One of the awakenings of these past few months has been to see a little more clearly the nature of the press. I don't see UK newspapers regularly, but I do get to read them online. The Guardian allows free access. Through Flipboard I can also read certain articles from the Telegraph and from the Independent. I can also read articles from the Spectator. A heady mix, don't you think?
These four tell completely contradictory points of view. They report the same facts, superficially, but the headline and the interpretation of the facts are diametrically opposed.
Now, OK, one might say it was ever thus, and perhaps it was.
But my problem with it is that all this dogmatism stifles discussion and debate.

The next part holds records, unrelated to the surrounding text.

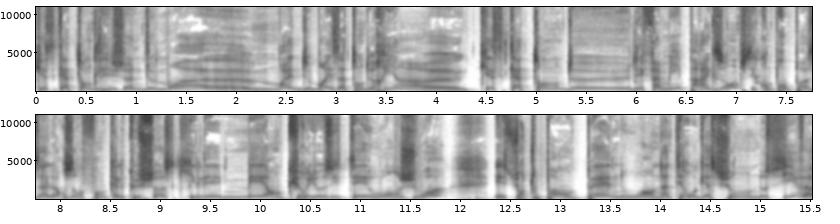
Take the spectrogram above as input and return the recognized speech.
Qu'est-ce qu'attendent les jeunes de moi euh, Moi, de moi, ils attendent rien. Euh, Qu'est-ce qu'attendent euh, les familles, par exemple? C'est qu'on propose à leurs enfants quelque chose qui les met en curiosité ou en joie, et surtout pas en peine ou en interrogation nocive.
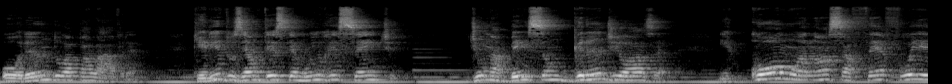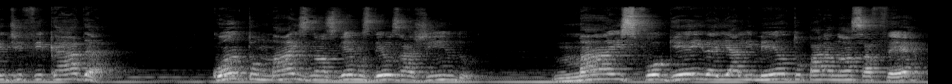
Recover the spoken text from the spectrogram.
orando a palavra. Queridos, é um testemunho recente de uma bênção grandiosa e como a nossa fé foi edificada. Quanto mais nós vemos Deus agindo, mais fogueira e alimento para a nossa fé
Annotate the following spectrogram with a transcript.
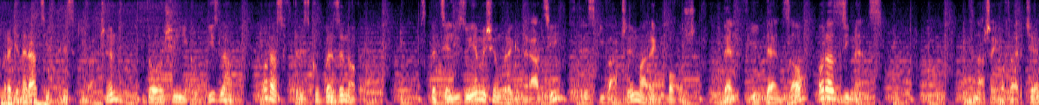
w regeneracji wtryskiwaczy do silników diesla oraz wtrysków benzynowych. Specjalizujemy się w regeneracji wtryskiwaczy marek Bosch, Delphi, Denso oraz Siemens. W naszej ofercie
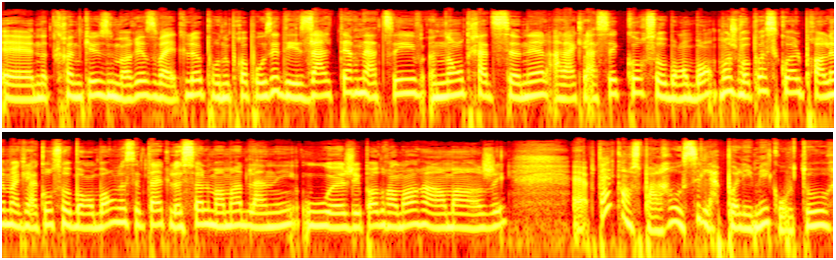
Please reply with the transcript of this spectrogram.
euh, notre chroniqueuse humoriste, va être là pour nous proposer des alternatives non traditionnelles à la classique course aux bonbons. Moi, je vois pas c'est quoi le problème avec la course aux bonbons. C'est peut-être le seul moment de l'année où euh, j'ai pas de remords à en manger. peut-être qu'on se parlera aussi de la polémique autour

You can never discuss anything because dogma is not open to discussion, and facts must be interpreted - and maybe even selected - to fit the dogma.

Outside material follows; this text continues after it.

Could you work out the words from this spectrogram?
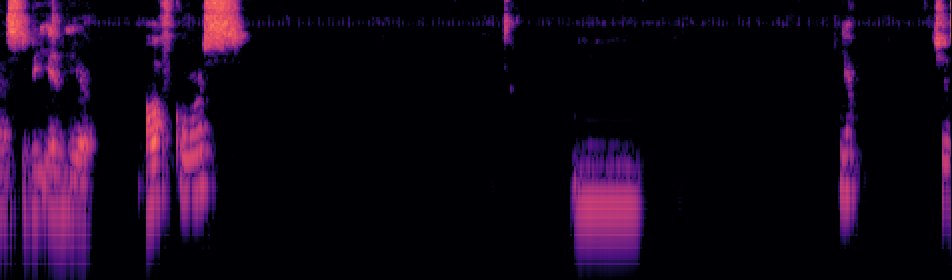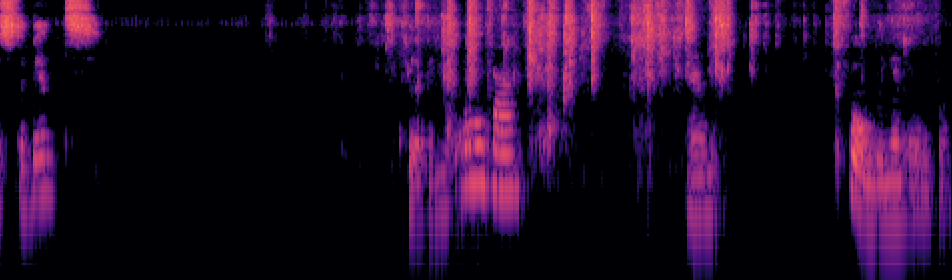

I think the end result of this is that democracy is effectively stifled - the people can't have or even hear a discussion on which to base their view and their vote - and we end up with a mediocracy - a war for dominance between the different stances the press decide to take. Different stances which, presumable, reflect the political stances of the owners of the newspapers.

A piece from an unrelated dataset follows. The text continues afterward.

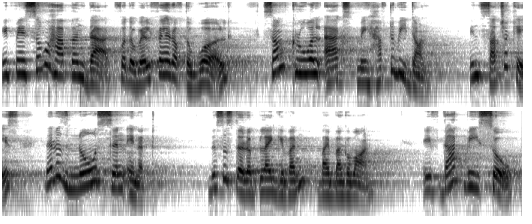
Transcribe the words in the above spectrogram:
It may so happen that, for the welfare of the world, some cruel acts may have to be done. In such a case, there is no sin in it. This is the reply given by Bhagavan. If that be so,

It's very sad, and probably reflects one of the ways in which people are right when they complain that we are richer in information but poorer in understanding, richer in knowledge, but poorer in wisdom.